In 2016, I attended the Idaho Middle Level Association Conference and it changed my life. For months prior, my teaching team at Rocky Mountain Middle School had been having serious conversations about how to better reach every student in our classes. We walked into a workshop at the IMLA conference in March 2016 and listened to four teachers from Western Idaho talk about exactly that.
The educators leading the workshop shared how they were reaching every student and preparing them with real-world skills like time management, conflict resolution, self-advocacy, productive struggle, and how to be an appropriate help seeker. They were doing all of these amazing things through Summit Learning – a model that focuses on teaching real world skills through hands-on projects and that includes a mentoring program for every student. We were riveted by the presentation. We immediately scheduled a time to visit their school and asked a million questions. With the support of our administration and school board, we decided to bring real, meaningful, project-based learning to Rocky Mountain Middle School. In August 2016, we opened our doors to a new way of teaching, and we haven’t looked back.
We have been blown away by the success our students have had. Our state test scores have risen, students are engaged, and they are learning skills that will help them in high school, college, and beyond. We have record attendance at student-led conferences, and we are finally reaching every student. If you were to visit one of our classrooms, you would see some variation of teachers leading whole classroom instruction, holding small-group instruction or one-on-one coaching; you would see student-led study groups, peer tutoring, individual studying, and lots of conversations between teachers and students about progress being made.
As a teacher, Summit Learning has been a game changer. However, I’m also in the unique position to have experienced how our program affects students as a parent. I am the proud parent of two daughters who have gone through the program, and they are polar opposites when it comes to their learning styles.
One of my children has always struggled in school; she’s an introvert and has often had to work harder than most to complete her schoolwork. She immediately relaxed when she realized she could take things at her own pace. School was no longer a race with everyone else, as all that mattered was the progress she was making. I watched her go from a shy, apprehensive student to an outgoing, confident learner. By the middle of the year she was forming her own study groups and saying things like “I don’t understand it yet, but I will.” She is now the poster child for perseverance and grit. She left Rocky Mountain Middle School with an arsenal of skills she can use to navigate high school.
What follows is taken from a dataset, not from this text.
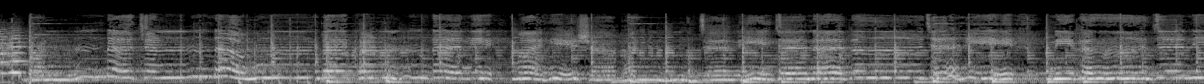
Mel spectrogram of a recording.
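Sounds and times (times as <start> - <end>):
violin: 0.0 - 10.8
percussion accompaniment: 0.0 - 12.0.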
My other daughter is a social butterfly and learning has always come more naturally to her. She has a lot of confidence when it comes to school, and quickly realized that with Summit, she’d have to do more than memorize facts in order to succeed. She really struggled at first. She was so used to being spoon-fed information that she didn’t know how to learn on her own. She had to re-learn how to learn, and had to figure out where to get information and when to ask questions. After realizing what she needed to do to succeed, she dug in and got to work. She soon felt empowered and knows she is in charge of her own learning.
It is amazing to watch my daughters thrive and to see them develop skills they didn’t have before. As a mother, I love seeing my girls become advocates for their own education and work on important skills they will need throughout their life. A parent rarely gets to see those day-to-day changes take place. The two years they spent using Summit at Rocky Mountain Middle School have shaped them into better students and stronger people.
As a teacher, Summit Learning has allowed me to help every student reach their full potential. As a mom, it has given my daughters the confidence and knowledge that they can succeed at anything.
Written by Jami McLing, a teacher Rocky Mountain Middle School.